I have no comments or pictures of the snack served on the two-hour flight. That’s because there weren’t any. I’ll give American the benefit of the doubt and say that maybe the cabin crew did a snack pass while I was napping, but considering that the cabin crew was fantastically attentive to the levels of my drink, I doubt I would have missed it if they did.
A couple of hour layover at O’Hare allowed for some planespotting before shuffling onto another Air Wisconsin CRJ-200 for the final leg home. More of the same from the previous week, though with a surprise reminder from the tired flight attendant that it was against federal regulations to open your own bottles of alcohol on board the flight. I hadn’t heard that one before!
The biggest issue I had with American on these flights was the wild inconsistency of both their fleet, and their product. The A321 I flew on was old and creaky ’“ that can’t always be helped, but seeing a finger-sized gap between the top of the inner window and the fuselage of the aircraft while sitting in Seat 1F doesn’t inspire warm feelings of confidence. The 737-800 was so new that it practically still had that new plane smell, but the 737-800 I’d flow on my outbound leg hadn’t received any such cabin upgrades. Not having any idea of what you’re getting on a flight makes it difficult to plan personal entertainment choices. Add to that a Bring-Your-Own-Device (BYOD) app that just plain didn’t work. Aside from the complimentary alcohol, the food service had me seriously question why I’d bothered to upgrade from economy at all.

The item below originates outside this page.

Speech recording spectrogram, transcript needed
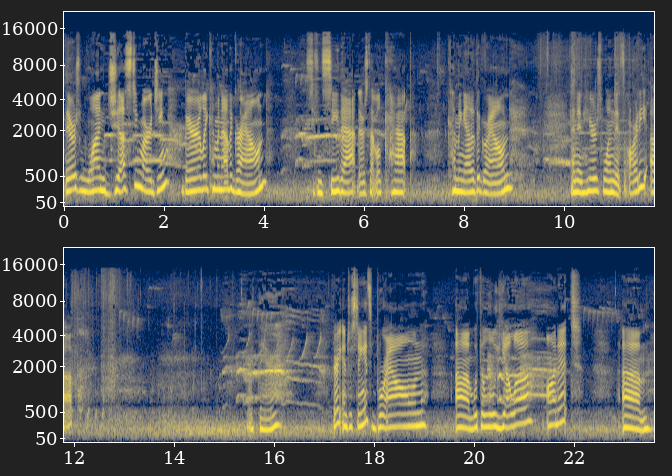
there's one just emerging, barely coming out of the ground. So you can see that. There's that little cap coming out of the ground. And then here's one that's already up. Right there. Very interesting. It's brown um, with a little yellow on it. Um,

Running single-class CRJ-200s as a feeder to my home airport doesn’t help either. It’s not that I didn’t like the little jet, but given that Delta runs mainline service to their Minneapolis hub, I’m much more likely to choose them in the future, even if it means paying a slightly higher price than American.
None of this should reflect poorly on the cabin crews, however. On every flight, particularly in First Class, the flight attendants were fantastically attentive. One item in particular stands out ’“ on my flight from Charlotte to Chicago, the combination of lack of sleep, long travel day, insufficient hydration, and overly generous alcohol consumption had conspired to give me a massive headache. With my ibuprofen bottle tucked in the belly of the aircraft in my checked luggage, I made a slightly desperate ask of a flight attendant. His response put me forever in his debt: ’œI can’t give you any, but if you should happen to come to the front galley in a couple of minutes and find an open, unattended bottle and a glass of water, you can help yourself.’ Way to put people first!

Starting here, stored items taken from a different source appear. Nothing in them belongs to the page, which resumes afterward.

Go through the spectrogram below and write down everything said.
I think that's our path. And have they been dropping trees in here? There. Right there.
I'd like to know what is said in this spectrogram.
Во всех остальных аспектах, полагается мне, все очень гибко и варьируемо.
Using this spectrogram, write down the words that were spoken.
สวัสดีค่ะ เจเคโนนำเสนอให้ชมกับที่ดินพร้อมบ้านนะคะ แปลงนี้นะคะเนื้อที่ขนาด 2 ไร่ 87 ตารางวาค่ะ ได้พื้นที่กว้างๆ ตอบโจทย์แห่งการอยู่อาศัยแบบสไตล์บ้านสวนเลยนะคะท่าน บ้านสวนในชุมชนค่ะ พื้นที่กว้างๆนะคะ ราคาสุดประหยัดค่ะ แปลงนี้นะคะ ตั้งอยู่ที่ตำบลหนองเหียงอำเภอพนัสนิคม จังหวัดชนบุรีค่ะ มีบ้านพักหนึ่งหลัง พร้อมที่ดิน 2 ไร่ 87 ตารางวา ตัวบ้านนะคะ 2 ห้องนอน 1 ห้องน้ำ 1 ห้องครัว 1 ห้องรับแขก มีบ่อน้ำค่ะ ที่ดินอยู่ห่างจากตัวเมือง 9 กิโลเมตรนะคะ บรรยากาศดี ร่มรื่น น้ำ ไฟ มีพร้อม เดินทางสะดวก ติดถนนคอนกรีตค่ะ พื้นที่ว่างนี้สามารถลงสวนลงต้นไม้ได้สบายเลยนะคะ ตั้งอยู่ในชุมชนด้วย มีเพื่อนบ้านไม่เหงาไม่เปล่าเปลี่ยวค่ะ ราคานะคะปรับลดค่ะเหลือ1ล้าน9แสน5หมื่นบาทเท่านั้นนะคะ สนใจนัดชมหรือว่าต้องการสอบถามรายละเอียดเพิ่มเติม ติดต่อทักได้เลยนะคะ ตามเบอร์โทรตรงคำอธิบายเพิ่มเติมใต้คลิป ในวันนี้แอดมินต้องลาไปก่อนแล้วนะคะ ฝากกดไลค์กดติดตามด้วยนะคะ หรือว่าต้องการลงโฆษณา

Really, the simple fact is that I can’t justify the price of a First Class upgrade on American’s domestic product. The service upgrade just isn’t there, I can’t upgrade my entire trip, and the price difference between them and the competition just isn’t enough. I just might have to be a little more careful with my TSA approved carry-on bag of ’œin-flight amenities.’